Philosophy: What Kind of Jobs?

Image Caption

Thinking of going on to law school, business school, or grad school in the humanities?

According to 2005-2006 statistics from the Educational Testing Service, philosophy majors came in at #1 on a list of 50 majors for both the verbal reasoning and analytic writing portions of the GRE.

According to statistics printed in the Chronicle of Higher Education, philosopher majors scored the highest of all majors except mathematics on the GMAT and the highest of all majors except mathematics and economics on the LSAT.

On the GMAT, philosophy majors scored 15% higher than business majors.

Philosophy majors can opt for a successful career in law, business, or some other area of the humanities.

Want a degree that pays off in life and in work?

An informal survey by the New York Times of philosophy majors who graduated in 1977 concluded that while some of them were earning less than $30,000 a year twenty years later, "more common are incomes of $50,000 or $60,000, and a few earn more than $200,000." (Philosophers Find the Degree Pays Off in Life And in Work, 12/26/97). For more information Check out PayScale for the Best Undergrad College Degrees by salary.

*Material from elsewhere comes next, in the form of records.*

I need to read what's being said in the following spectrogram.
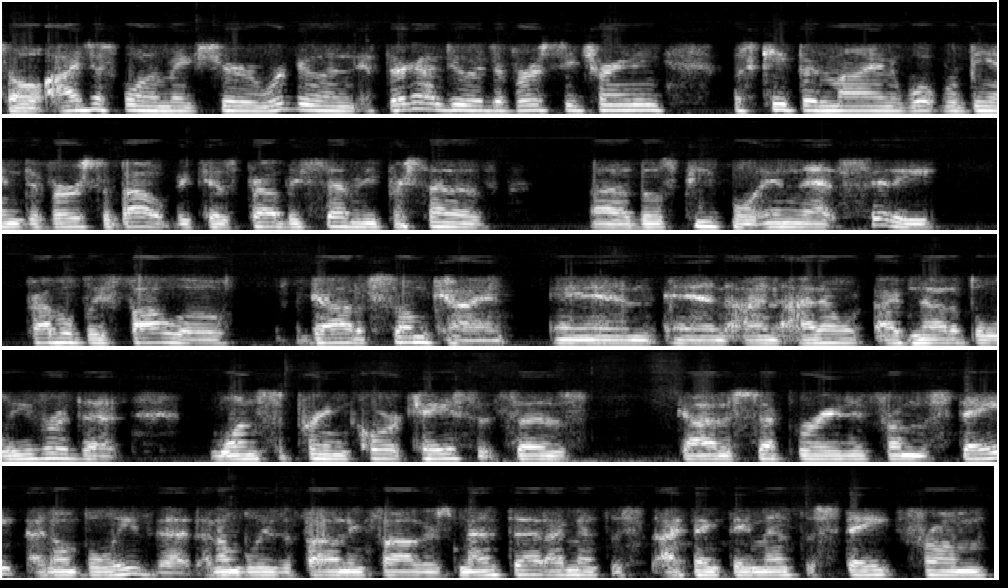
So i just want to make sure we're doing if they're going to do a diversity training let's keep in mind what we're being diverse about because probably 70% of uh, those people in that city probably follow a god of some kind. And and I, I don't i'm not a believer that one supreme court case that says God is separated from the state. I don't believe that. I don't believe the founding fathers meant that. I meant this. I think they meant the state from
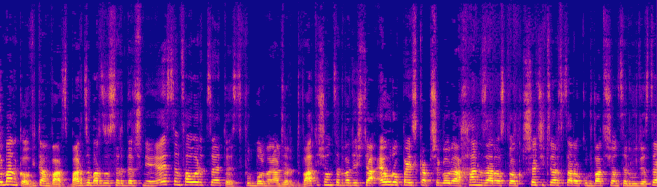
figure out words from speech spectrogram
Siemanko, witam Was bardzo, bardzo serdecznie. Ja jestem VRC, to jest Football Manager 2020, europejska przygoda Hansa Rostock, 3 czerwca roku 2020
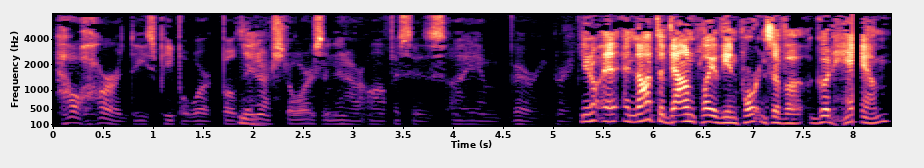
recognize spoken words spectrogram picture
how hard these people work, both yeah. in our stores and in our offices. I am very grateful. You know, and, and not to downplay the importance of a good ham,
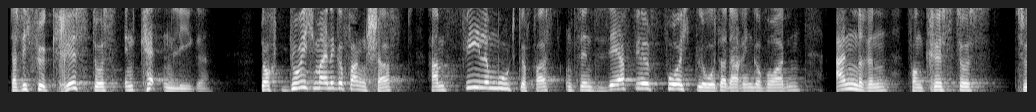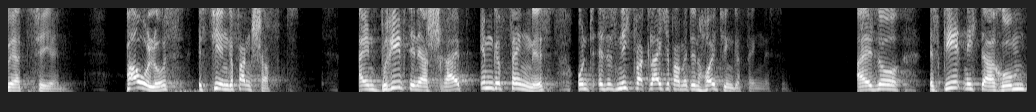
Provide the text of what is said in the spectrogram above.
dass ich für Christus in Ketten liege. Doch durch meine Gefangenschaft haben viele Mut gefasst und sind sehr viel furchtloser darin geworden, anderen von Christus zu erzählen. Paulus ist hier in Gefangenschaft. Ein Brief, den er schreibt im Gefängnis und es ist nicht vergleichbar mit den heutigen Gefängnissen. Also es geht nicht darum,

Looking for a major that will put you on the cutting edge of a global society?

According to an article earlier this year in the New York Times ("In a New Generation of College Students, Many Opt for the Life Examined," 4/6/2008), the number of philosophy majors at many larger schools including Notre Dame, Pittsburgh, and Texas A & M has doubled in the last decade.

The article cites the growing belief among undergraduates "that studying philosophy, with its emphasis on the big questions and alternative points of view, provided good training for looking at larger societal questions, like globalization and technology."

Hope to distinguish yourself from your peers?

Jordan Kotick, now a Vice-President at J.P. Morgan, says the following:

"To make a long story short, of late, I have been pursuing a top job at one of the leading investment banks in the world. This position was 'short listed' to 150 people as interviews went on concurrently in various countries around the globe. At the end of the process, I received the offer and am now working in New York as a Senior Strategist at one of Wall Street's leading firms. After accepting the offer, I asked the Board, who ultimately made the final decision, why I was chosen above the others. Without blinking an eye, the Head of the Strategic Hiring Committee stated a list of reasons, the very first of which was 'Out of all the people we considered, you were the only one who studied Philosophy, not to mention having a Masters Degree in it. That told us immediately that you can think outside the box.' I have come to realize the answer to the question perpetually posed, ‘Philosophy? What are you going to with that?' The correct response is ‘Absolutely anything you want.'"

To see why ESU provides an especially good program, see "Why Study Philosophy at ESU?"